On the eve its annual convention, the American Veterinary Medical Association (AVMA) named Benjamin L. Hart, DVM, Ph.D., the Bustard Companion Animal Veterinarian of the Year.
The award is named for the late Leo K. Bustad, DVM, Ph.D., a former dean of the College of Veterinary Medicine at Washington State University and past president of Pet Partners, a therapy animal training group based in Bellevue, Wash.
Dr. Hart received the award, in part, for his recently published study, the first to look at single breeds—golden retrievers and Labrador retrievers—and the effects of early neutering on the rates of cancer diagnosis and joint disorders by gender.
The study was funded by the American Kennel Club’s Canine Health Foundation (CHF), based in Raleigh, N.C., with a grant for $12,960.
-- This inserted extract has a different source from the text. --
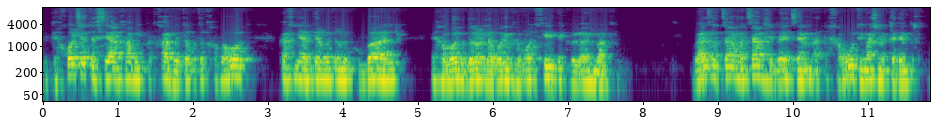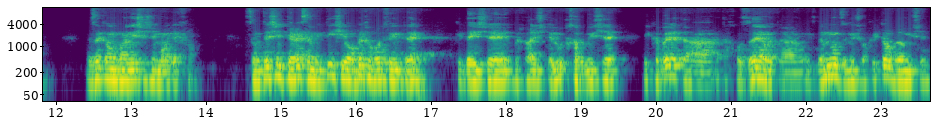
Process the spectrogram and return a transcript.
וככל שהתעשייה הלכה והתפתחה ביותר ויותר חברות, כך נהיה יותר ויותר מקובל לחברות גדולות לעבוד עם חברות פינטק ולא עם בנקים. ואז נוצר מצב שבעצם התחרות היא מה שמקדם אותך, וזה כמובן נישה שהיא מאוד יפה. זאת אומרת יש אינטרס אמיתי שיהיו הרבה חברות פינטק כדי שבכלל ישקלו אותך ומי שיקבל את החוזה או את ההזדמנות זה מישהו הכי טוב ולא מי שעובד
Hart reviewed the medical records of 789 golden retrievers going back 15 years and more than 2,000 records for Labrador retrievers and focused on comparing the effects of neutering on increases or decreases in the risks of various diseases.
The dogs in Hart’s study were neutered before the age of 12 months, after 12 months or left unaltered.
Hart concluded veterinarians should be more cautious about recommending spay and neuter for their clients before the onset of puberty.
"This project lays out, more than any other study, the consequences of early neutering,” noted the project summary.
"Funding from the Canine Health Foundation was absolutely essential in enabling our team to move forward in this new venture,” Hart said.
"My goal, recognized by CHF, is giving dog caregivers the information they need to be directly involved in neutering decisions as related to the long-term health of their dogs,” he added.
Hart’s study was published in the online scientific journal PLOS ONE in February 2013 and has received many views and shares on social media.
Hart is a distinguished professor emeritus, school of veterinary medicine and director of the program for companion animal behavior at the University of California, Davis.
As part of the honor, Hart will receive a $5,000 grant to continue his work.
"Dr. Hart’s work exemplifies the value of the relationship between people and their dogs, and has significantly strengthened our foundation’s efforts to help all dogs live longer, healthier lives,” said Shila Nordone, Ph.D., chief scientific officer of the CHF.
The recipients of the Bustard Companion Animal Veterinarian of the Year award are recognized for their lifelong dedication to the sanctity of the human-animal bond.
The annual award is cosponsored by the AVMA, Pet Partners and Hill’s Pet Nutrition of Topeka, Kan.